If you only see the advantage of monopoly harms without analyzing the costs to the rest of us who live in society together, odds are you may be ambivalent at best to the private threat of the world’s largest corporations and the destruction they cause to the planet. I think this is an extremest position to take given out most immediate and ongoing climate-related disasters. Destroying the planet and undermining the democratic health of our country, along with fortifying racial capitalism, is what monopolies seek to do. They make laws, have the power to tax, and subject their employees to a form of aggressive, intrusive private governance all while remaining unaccountable to the public to which they serve. In the Moral Markets chapter, Teachout describes that this doesn’t have to be our fate. The crumbling and formerly unassailable “principles” of neoclassical economics are not conducive to a sustainable future and equitable economy. We can build an inclusive, fair economy by reigning in private forms of massive outsized power to quell undue political influence they hold over our collective voice.
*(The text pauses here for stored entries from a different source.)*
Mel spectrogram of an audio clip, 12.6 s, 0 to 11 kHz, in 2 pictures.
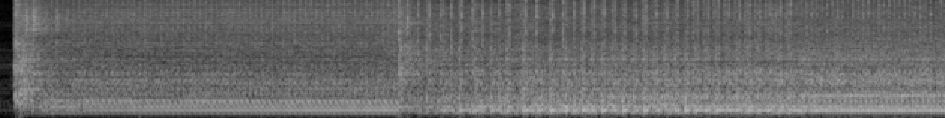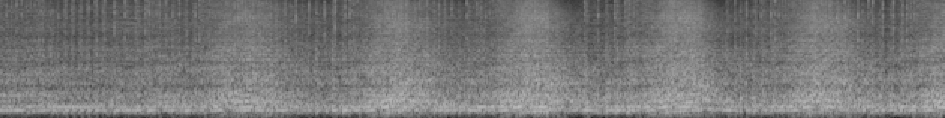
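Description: Electric roller starter spinning the rear wheel of a 1955 Moto Rumi 125cc two-stroke twin fitted with a Subaru supercharger. After about three seconds the engine catches and runs. From about halfway through it is revved in repeated throttle blips, roughly one a second.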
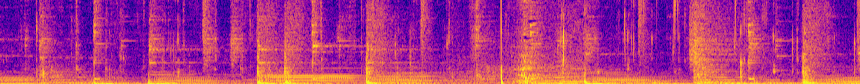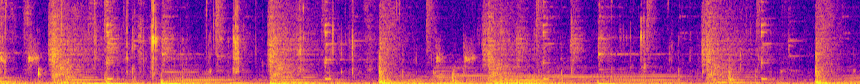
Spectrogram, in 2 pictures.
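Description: Background music: a melodic tune with held notes over a beat.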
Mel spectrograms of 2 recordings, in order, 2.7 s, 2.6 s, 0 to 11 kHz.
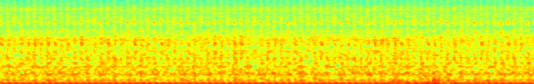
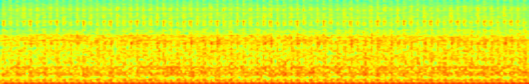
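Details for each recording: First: Renault Laguna 3 2.0 dCi diesel, now hot, during a timing chain job: steady idle clatter with an even beat. The rubbing noise heard when cold is gone, with no rattle from the engine front; normal idle. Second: Renault Laguna 3 2.0 dCi diesel just started cold during a timing chain job: busy clatter with a steady rubbing hiss over it. The owner says it rubbed when cold and suspects a noisy bearing; the cause is unconfirmed.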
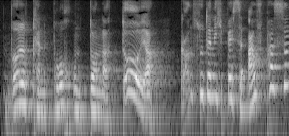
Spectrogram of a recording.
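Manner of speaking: laut und hoch polternder Pirat; brüllt wütend durchs Zimmer; lautes Schimpfen. A narrator's reading. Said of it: "Da hörst du es laut und deutlich". (polternder Ruf, langsam gedehnt)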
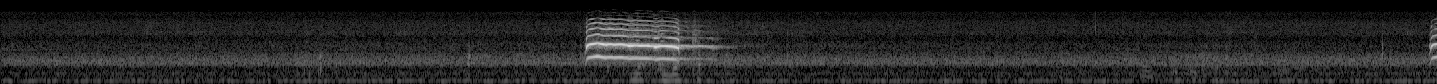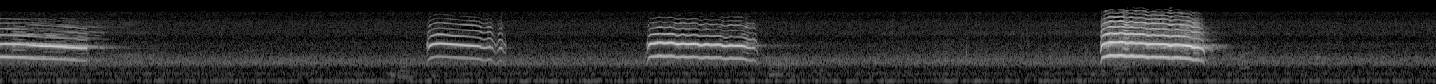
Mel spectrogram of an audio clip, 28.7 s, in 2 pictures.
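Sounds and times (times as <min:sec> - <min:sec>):
rough-legged buzzard call: 0:05.8 - 0:07.3, 0:14.3 - 0:15.5, 0:18.6 - 0:19.4, 0:20.8 - 0:22.0, 0:25.4 - 0:26.6.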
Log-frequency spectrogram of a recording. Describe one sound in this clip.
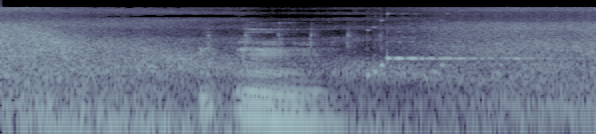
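A short bright jingle chimes.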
We also need not to give into the attractive politics of centering ethical consumption as the primary tool for remedying this. As Teachout explains, we would be wise to more effectively advocate for change by doing the hard work of organizing and staying in the ear of elected representatives. We need not cede anymore power to Facebook by making it seem like they hold the true key to political revolution. Real change does not start in the corporate board room. Being a part of this capitalist society, much like using Facebook to stay connected to your family and friends, is not an endorsement of the system as it stands. You can advocate for change and are allowed to be dissatisfied by the economic system under which many of us suffer in the same way you’re allowed to criticize Facebook’s active promotion of right-wing extremism and misinformation and data collection practices.
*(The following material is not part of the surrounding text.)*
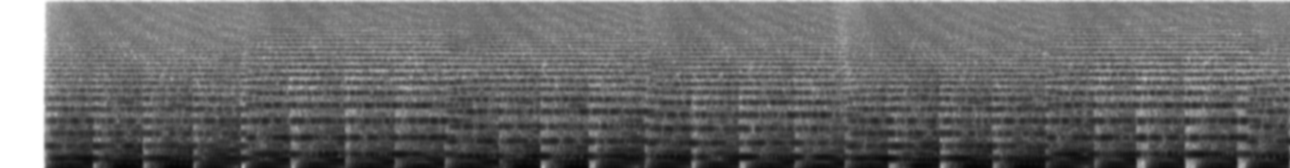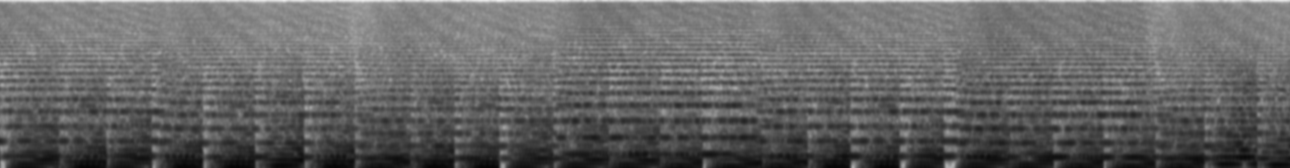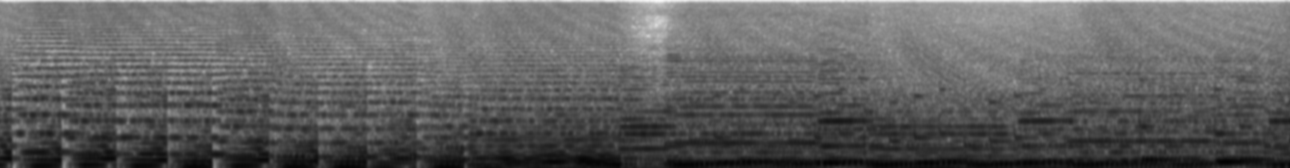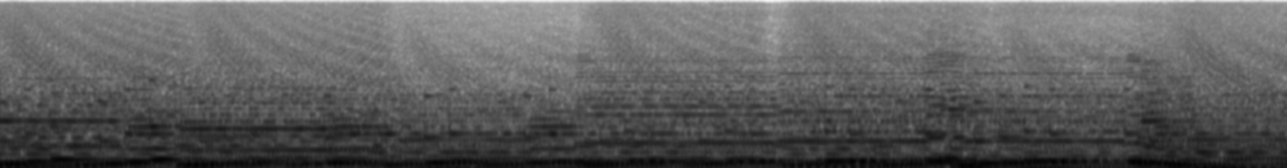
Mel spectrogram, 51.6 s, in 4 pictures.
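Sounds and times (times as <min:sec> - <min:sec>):
dark game over background music: 0:00.5 - 0:51.5.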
Finally, Teachout’s book covers more topics like how we can use nationalization of essential infrastructure in tandem to anti-monopoly goals of breaking up behemoth corporations. She also covers how the culture of monopoly power reinforces structural racism. She also talks about several times the danger of the false binary of “consumers” vs. everyday people living as members of our broader community.
I liked this book and thought it was essential to helping me make connections between previous observations between antimonopoly and what its strict implementation means for the rest of us. I recommend picking it up, because it is a relatively quick, important read. It may also encourage you to be one driving force of change in your community. And finally, I think this book helps to show we can either save the climate or we can protect an ongoing culture of neoliberal austerity and monopolistic harm, but not both.